Listening to a talk by the director of the Iowa Young Writer’s Studio, and author of Irreplaceable, Steven Lovely, entitiled “Marathon Training for the Fiction Writer: Conditioning Your Body and Mind to Go the Distance,” I was struck by his definition of a writer:
You are a writer if you write with seriousness and intention.
This is the essence I think. Being a writer has nothing to do with whether you’re published or only accumulating a pile of manuscripts to gather dust on the coffee table, next to an equally tall pile of rejection letters.
Writing is about the need to communicate the stuff bouncing around in your skull to another human being, even if the other human is just you.
According to Lovely, when writers write they:
…are carefully, meticulously constructing a communication, an experience in language with which a reader will engage, alone, singly, privately.

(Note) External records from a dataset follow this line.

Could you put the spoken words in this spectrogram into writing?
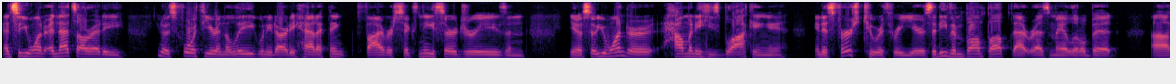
And so you wonder and that's already you know his fourth year in the league when he'd already had i think five or six knee surgeries. And you know so you wonder how many he's blocking in his first two or three years that even bump up that resume a little bit uh,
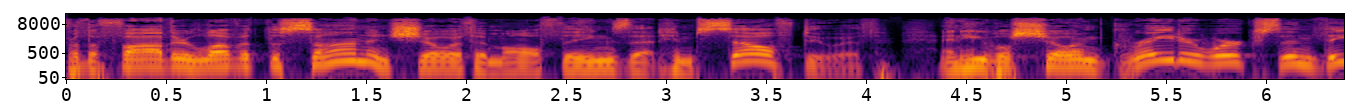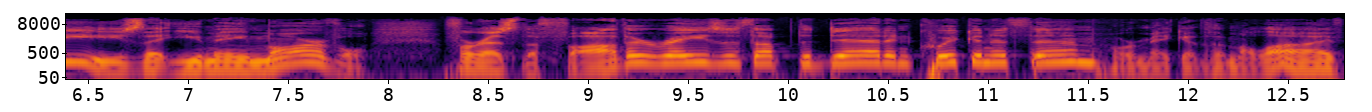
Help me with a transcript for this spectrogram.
For the Father loveth the Son, and showeth him all things that himself doeth, and he will show him greater works than these, that you may marvel. For as the Father raiseth up the dead, and quickeneth them, or maketh them alive,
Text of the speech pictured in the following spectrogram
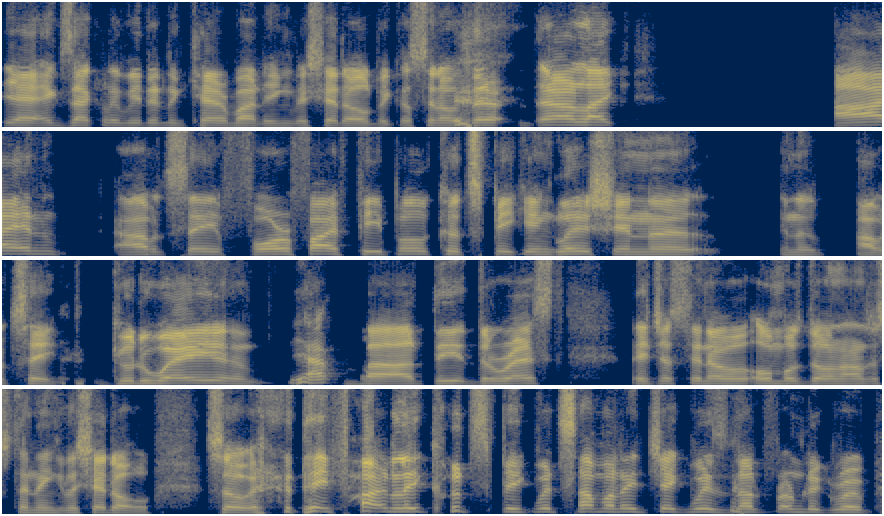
Yeah, exactly. We didn't care about English at all because you know there there are like I and I would say four or five people could speak English in a in a I would say good way. Uh, yeah. But the the rest they just you know almost don't understand English at all. So they finally could speak with someone in Czech who is not from the group.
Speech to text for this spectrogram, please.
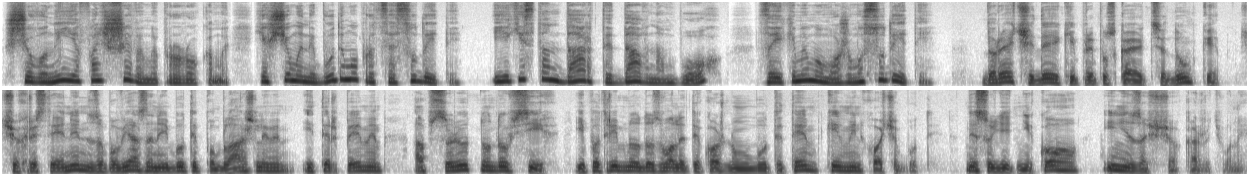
що вони є фальшивими пророками, якщо ми не будемо про це судити? І які стандарти дав нам Бог, за якими ми можемо судити? До речі, деякі припускаються думки, що християнин зобов'язаний бути поблажливим і терпимим абсолютно до всіх, і потрібно дозволити кожному бути тим, ким він хоче бути. Не судіть нікого і ні за що, кажуть вони.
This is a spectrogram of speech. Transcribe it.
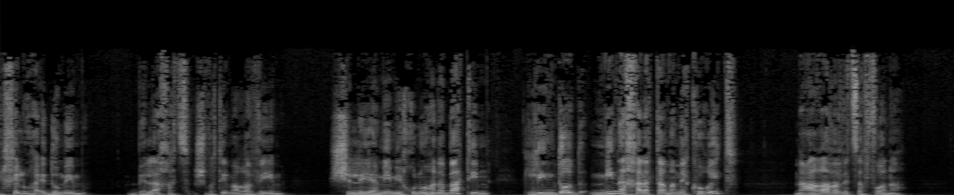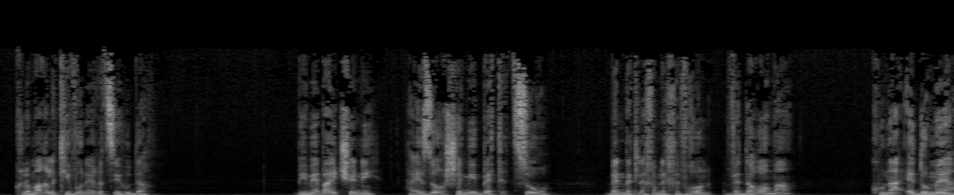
החלו האדומים, בלחץ שבטים ערביים, שלימים יכונו הנבטים, לנדוד מנחלתם המקורית, מערבה וצפונה, כלומר לכיוון ארץ יהודה. בימי בית שני, האזור שמבית צור, בין בית לחם לחברון ודרומה, כונה אדומיה.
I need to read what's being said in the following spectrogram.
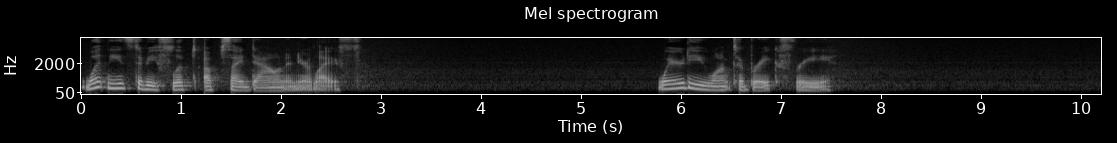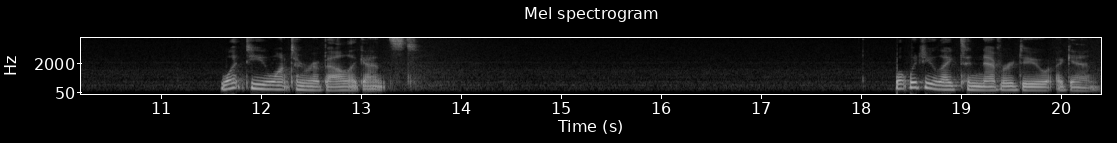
What needs to be flipped upside down in your life? Where do you want to break free? What do you want to rebel against? What would you like to never do again?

This communication, this constructed experience, if it’s worth anything, will convey your impression of the world, incarnate in small slice of it, and your understanding of the people and forces at work there.

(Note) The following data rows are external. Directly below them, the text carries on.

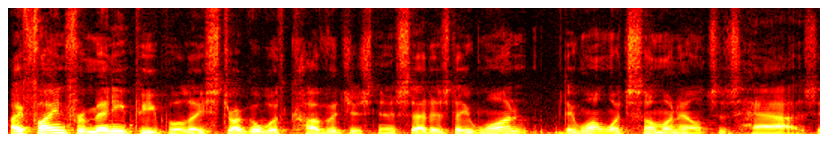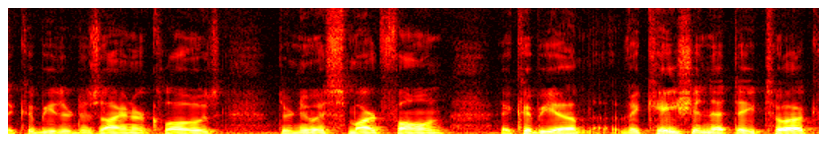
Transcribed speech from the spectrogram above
I find for many people they struggle with covetousness. That is, they want, they want what someone else's has. It could be their designer clothes, their newest smartphone, it could be a vacation that they took,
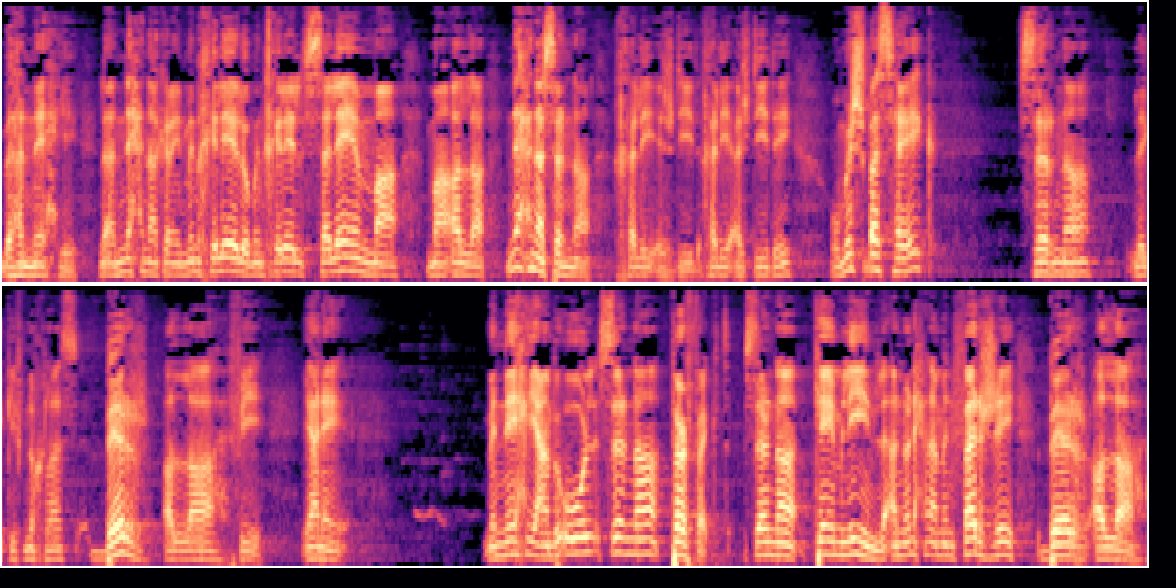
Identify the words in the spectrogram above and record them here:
بهالناحية لأن نحن كمان من خلاله من خلال السلام مع مع الله نحن صرنا خليقه جديده خليقة جديدة. ومش بس هيك صرنا ليك كيف نخلص؟ بر الله فيه. يعني من ناحية عم بيقول صرنا بيرفكت صرنا كاملين لأنه نحن منفرجي بر الله.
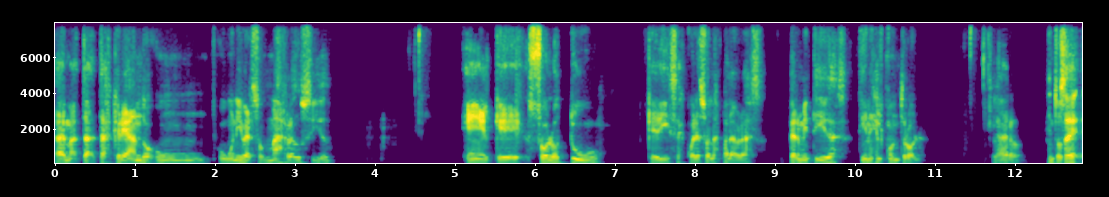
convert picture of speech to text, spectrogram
además, estás creando un, un, universo más reducido en el que solo tú, que dices cuáles son las palabras permitidas, tienes el control. Claro. Entonces,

It will explore, and reveal, and illuminate. It will organize and synthesize. It will require that your reader devote a portion of their busy, finite life to processing it.
When writing a fiction, you’re writing a piece of software, a program, and asking someone else to install it in their head; to run it in their mind. You’re asking to take control of their perceptual processes. This seems to me a bold and audacious request.

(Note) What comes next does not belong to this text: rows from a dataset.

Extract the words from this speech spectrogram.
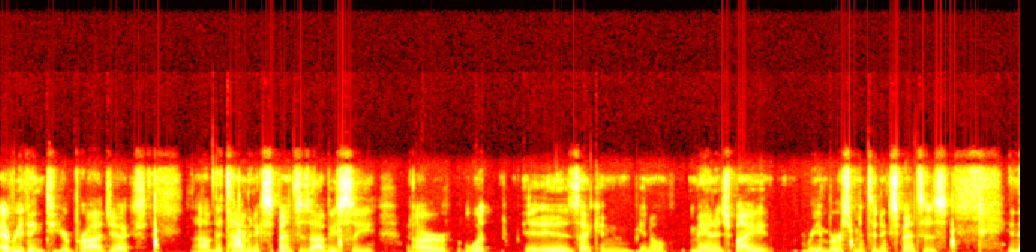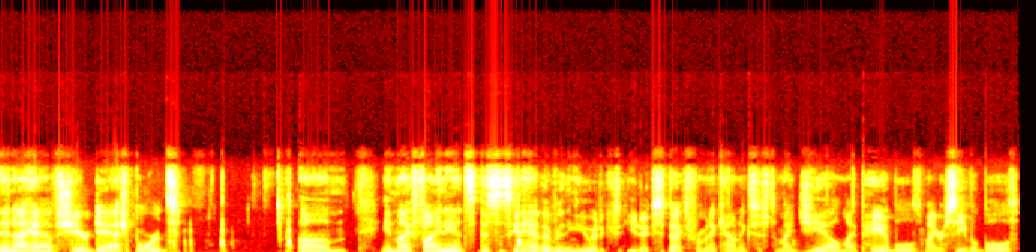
everything to your projects. Um, the time and expenses obviously are what it is. I can you know manage my reimbursements and expenses, and then I have shared dashboards. Um, in my finance, this is going to have everything you would you'd expect from an accounting system: my GL, my payables, my receivables,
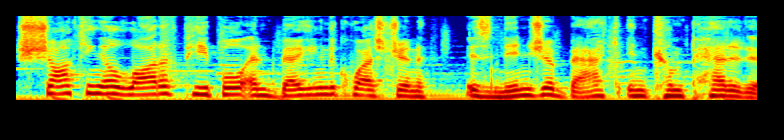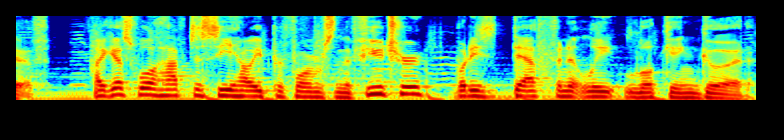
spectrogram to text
shocking a lot of people and begging the question, is Ninja back in competitive? I guess we'll have to see how he performs in the future, but he's definitely looking good.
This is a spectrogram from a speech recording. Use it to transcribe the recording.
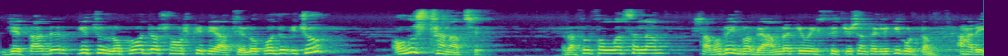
যে তাদের কিছু লোকজ সংস্কৃতি আছে, লোকজ কিছু অনুষ্ঠান আছে। রাসুল সাল্লাহ সাল্লাম স্বাভাবিকভাবে আমরা কেউ এই সিচুয়েশন থাকলে কি করতাম? আরে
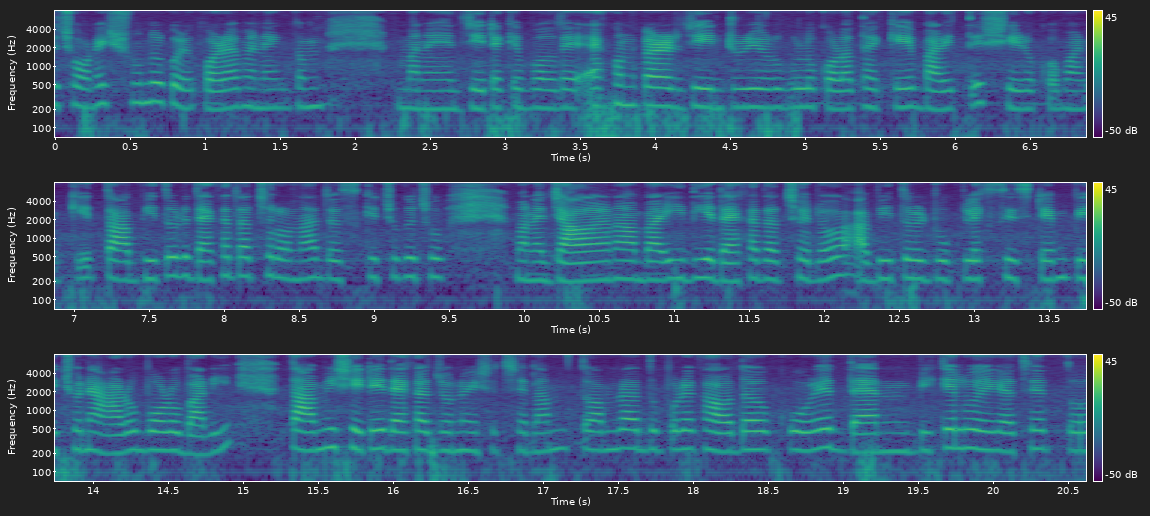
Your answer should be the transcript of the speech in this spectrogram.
কিছু অনেক সুন্দর করে করা মানে একদম মানে যেটাকে বলে এখনকার যে ইন্টেরিয়রগুলো করা থাকে বাড়িতে সেরকম আর কি। তা ভিতরে দেখা যাচ্ছিল না জাস্ট কিছু কিছু মানে জ্বালানা বা ই দিয়ে দেখা যাচ্ছিল, আর ভিতরে ডুপ্লেক্স সিস্টেম পিছনে আরও বড় বাড়ি। তো আমি সেটাই দেখার জন্য এসেছিলাম। তো আমরা দুপুরে খাওয়া দাওয়া করে দেন বিকেল হয়ে গেছে। তো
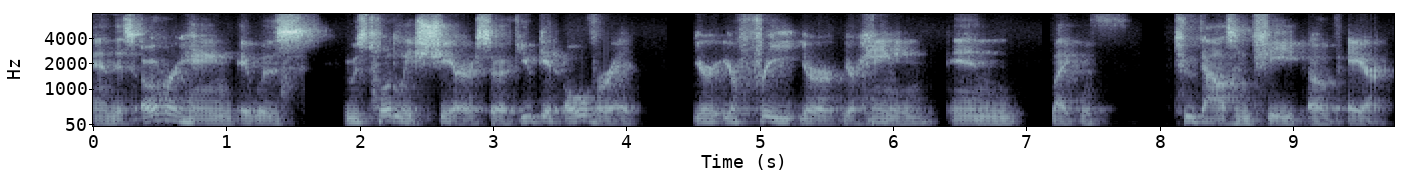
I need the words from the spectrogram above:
And this overhang it was it was totally sheer. So if you get over it you're you're free you're you're hanging in like with 2000 feet of air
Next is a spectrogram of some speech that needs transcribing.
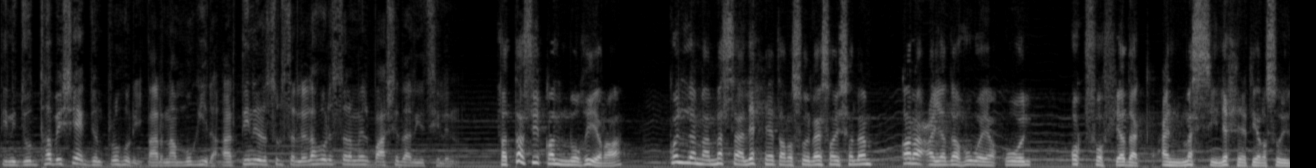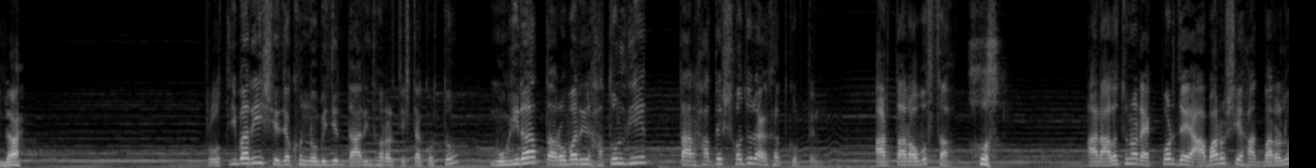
তিনি যোদ্ধা বেশে একজন প্রহরী তার নাম মুগিরা। আর তিনি রসুল সাল্লাহ সাল্লামের পাশে দাঁড়িয়েছিলেন كلما مس لحية رسول الله صلى الله عليه وسلم قرع يده ويقول اكفف يدك عن مس لحية رسول الله প্রতিবারই সে যখন নবীজির দাড়ি ধরার চেষ্টা করত মুগিরা তরবারির হাতল দিয়ে তার হাতে সজোরে আঘাত করতেন আর তার অবস্থা خص আর আলোচনার এক পর্যায়ে আবারও সে হাত বাড়ালো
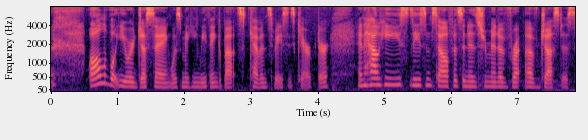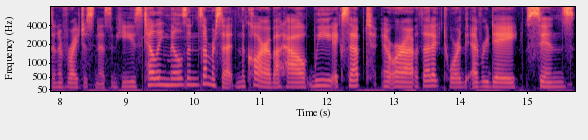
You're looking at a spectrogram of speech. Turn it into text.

So why should anyone should honor this request? The question strikes at the heart of the great insecurity lurking in the soul of every writer.
Yes, I just spent two years, ten years, most of my life, thinking and scribbling, to churn out what I think is important and worthwhile. It is so, because what I have really done, is carve off a piece of myself for you to chew on. I consider it worthy of your overstressed and limited attention.
But will you now reject my work—and me—as underdone and flavorless?
I may aspire to be another Faulkner, Solzhenitsyn, or Bronte, but very few writers ever reach those lofty heights. Will my potential readers turn away because I am not Jonathan Franzen?
If so, why continue if I can’t scale those heights myself? Why put myself out there to be disregarded as plodding, trite, unoriginal? Or worse, totally ignored.
Lovely to the rescue:
What pleasure is there, what opportunity for personal and artistic achievement is there, in aiming low? The pleasure of writing, one of the few pleasures of writing, is to strain against the limits of one’s potential and occasionally break through.
And herein lies the secret to all of life, no? Whatever we do, be it writing, our profession, relationships, spiritual progress, it’s pushing against those boundaries that keep us from becoming more than we were yesterday, that makes life worth living.
This is an end in itself, worthy of pursuit, regardless of how often we succeed or fail.
A writer, indeed any developing human being, is one who lives seriously and intentionally.